Managed to towel it and let it out. A happy ending this time. https://t.co/S9DY7Ag4fl
This thrush has stories to tell its chicks. Got dragged through the cat flap and survived. (Note cat fur in beak) https://t.co/MSu03A287a
How Monday feels https://t.co/07axdnH1AR
WINNER OF THE ORWELL PRIZE 2010
WINNER OF THE INAUGURAL WELLCOME PRIZE 2009
Can our personalities be taken away from us? Are memory and identity mutually dependent? What exactly is the soul?
Three years ago, Andrea Gillies, a writer and mother of three, took on the care of her mother-in-law Nancy, who was in the middle stages of Alzheimer’s disease. This newly extended family moved to a big Victorian house on a headland in the far, far north of Scotland, where the author failed to write a novel and Nancy, her disease accelerated by change, began to move out of the rational world and into dementia’s alternative reality.
This book is a journal of life in this wild location, in which Gillies tracks Nancy’s unravelling grasp on everything that we think of as ordinary, and interweaves her own brilliantly cogent investigations into the way Alzheimer’s works. For the family at the centre of this drama, the learning curve was steeper and more interesting than anyone could have imagined.
“This is not another guide to be added to the depressing pile by the bedside for those who are confronting the decline of a relative. It is as much an exploration of memory, its loss and the subsequent erosion of personality, as a chronicle of the destructive chaos that the onset of Alzheimer’s unleashes on the extended family… Somehow, despite the territory, Gillies manages to steer the book away from misery lit and beneath the profoundly bleak narrative runs a stream of grim humour. Most powerful, however, is Nancy’s own voice, carefully recorded by Gillies in nightly diary entries, a voice that is at times cantankerous, bewildered and defiant. Reading these monologues, we get very close to understanding what it feels like to experience this illness… What makes this book so unexpected is the honesty with which Gillies records the catastrophic consequences of this well-intentioned act.”
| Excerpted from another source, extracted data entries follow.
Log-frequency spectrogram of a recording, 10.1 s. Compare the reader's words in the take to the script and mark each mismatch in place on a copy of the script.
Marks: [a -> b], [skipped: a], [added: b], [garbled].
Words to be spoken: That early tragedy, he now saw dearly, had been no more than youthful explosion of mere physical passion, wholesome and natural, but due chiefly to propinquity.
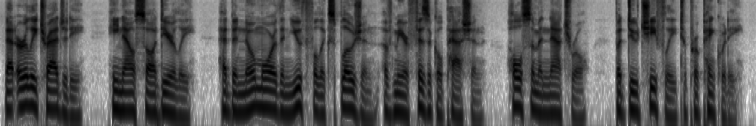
That early tragedy, he now saw dearly, had been no more than youthful explosion of mere physical passion, wholesome and natural, but due chiefly to propinquity.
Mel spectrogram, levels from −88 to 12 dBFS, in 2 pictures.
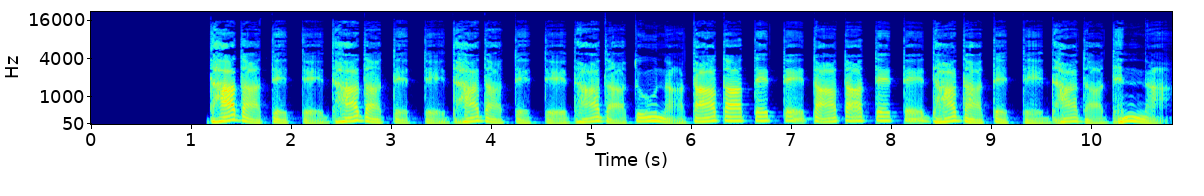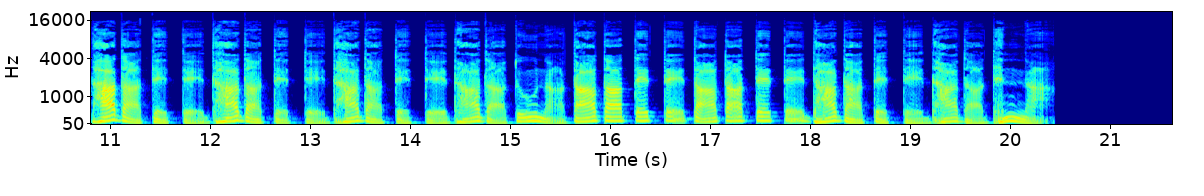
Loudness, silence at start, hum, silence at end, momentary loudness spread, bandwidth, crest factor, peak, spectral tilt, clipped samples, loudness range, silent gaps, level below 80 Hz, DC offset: -26 LUFS; 1.2 s; none; 1.2 s; 9 LU; 16.5 kHz; 22 dB; -4 dBFS; -5.5 dB/octave; under 0.1%; 3 LU; none; -46 dBFS; under 0.1%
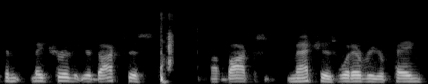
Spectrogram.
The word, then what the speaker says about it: DOCSIS: wanted to comment on docsis that's how d-o-c-s-i-s is pronounced docsis is the cable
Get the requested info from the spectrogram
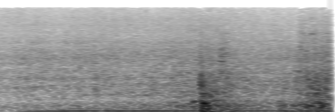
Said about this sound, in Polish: Uwaga, jedzie tir, to może posłuchamy.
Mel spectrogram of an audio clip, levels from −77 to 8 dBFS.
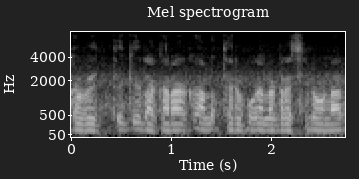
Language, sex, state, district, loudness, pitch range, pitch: Telugu, male, Telangana, Mahabubabad, -18 LUFS, 140-145 Hz, 140 Hz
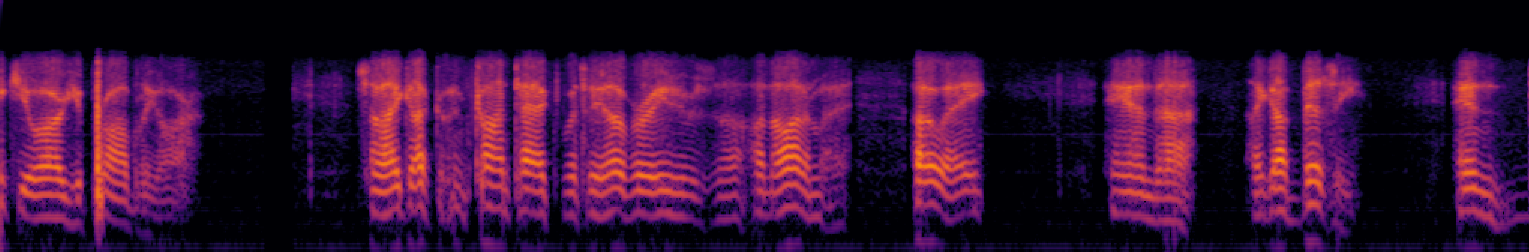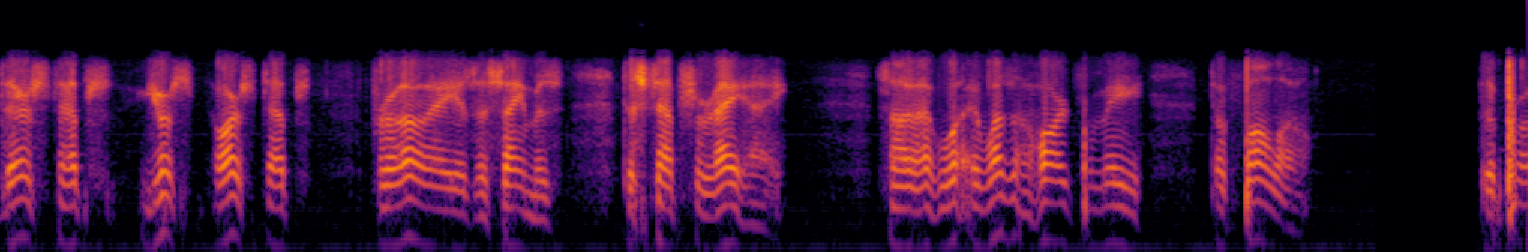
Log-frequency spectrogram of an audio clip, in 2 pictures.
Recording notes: from the 100 Pounders Phone Meeting, 10/28/23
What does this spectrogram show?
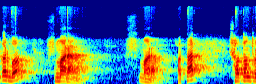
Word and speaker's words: স্মরণ: বাংলা উচ্চারণের ক্ষেত্রে এই শব্দক গঠনম কে আমরা উচ্চারণ করব স্মরণ যদি আমরা সংস্কৃতের ক্ষেত্রে উচ্চারণ করতে যাই তাহলে তবে আমরা উচ্চারণ করব স্মারণ স্মারণ অর্থাৎ স্বতন্ত্র উচ্চারণ করছি স্মরণ এবার আসছে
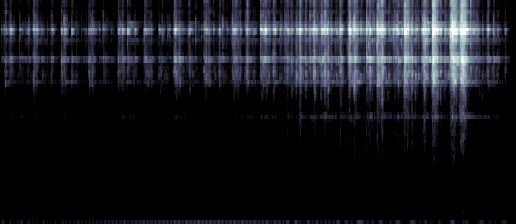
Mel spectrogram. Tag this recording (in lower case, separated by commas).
percussion, music, musical instrument, tambourine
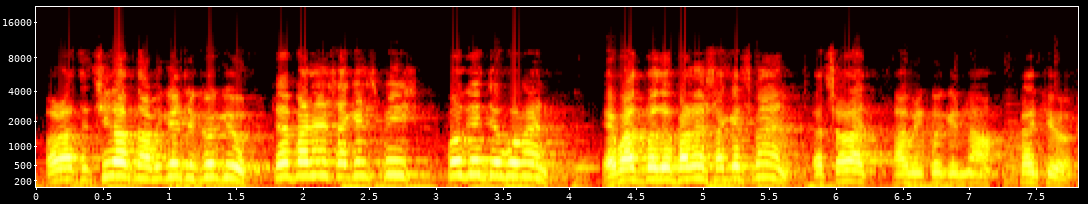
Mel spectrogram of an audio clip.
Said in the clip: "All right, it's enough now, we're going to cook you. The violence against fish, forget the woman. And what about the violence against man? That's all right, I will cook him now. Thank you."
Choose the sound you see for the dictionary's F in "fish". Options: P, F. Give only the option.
P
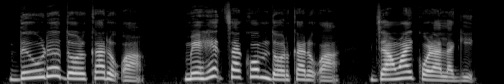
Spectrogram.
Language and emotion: Santali, neutral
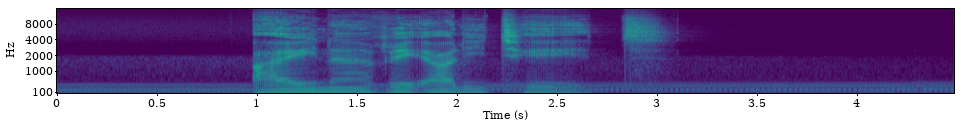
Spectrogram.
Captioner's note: german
Amelia Gentleman, The Guardian
“Gillies’ account mixes popular science with a gruellingly vivid anecdotal picture of a personality altering… this is a compulsively readable and culturally clued-up book, drawing lightly on Proust, Marcus Aurelius and Ravel.. a valuable exploration of a landscape we urgently need to understand better now that so many of us are going to go there.”
The Sunday Times, paperback pick of the week
“Andrea Gillies’s account of living with Alzheimer’s is the perfect fusion of narrative with enough memorable science not to choke you. It’s a fantastic book – down to earth and darkly comic in places. The judges found it compelling.”
Jo Brand, Chair of the judges of the Wellcome Prize, 2009
“A wonderful book – honest, upsetting, tender, sometimes angry, often funny – which takes us on a journey into dementia and explores what it means to be human.”
“Important and moving” – The Times
“Deeply Moving” – Daily Mail
“Terrific, terrifying, absolutely powerful in every choice of word, every sentence… completely unflinching”
“This is one of the most moving and important books that I have read on Alzheimer’s.”
“Thoughtful, informative and true… a very good, very necessary book.”
Sir Richard Eyre, Patron of the Alzheimer’s Research Trust
“Andrea Gillies is a brilliant prose stylist with a poet’s facility for metaphor and a brave wit born of exasperation and sadness.”
Professor Raymond Tallis
“Outstanding” – Altzheimer’s Research Trust
“A searingly honest account” – Daily Express
“Keeper is intelligently written and impossible to classify… Gillies discusses daily activities in the same engagingly frank conversational tone as she recounts flashes of raw emotion, moments when anger and guilt burst through the veneer of capability…” TLS
“In Keeper there is hope and humanity and the warmth of sacrifice…” The Catholic Herald
“The most poignant aspect of Keeper is the way Gillies traces the increasingly unbearable pressures that are placed on carers as patients progress from memory lapses, not remembering important life events, and no longer recognising family members to the the final advanced stage that Gillies calls the ‘darkest shadow’.” The Lancet
Andrea Gillies lives in Edinburgh with her family. She has also written a novel The White Lie (Short Books, 2012).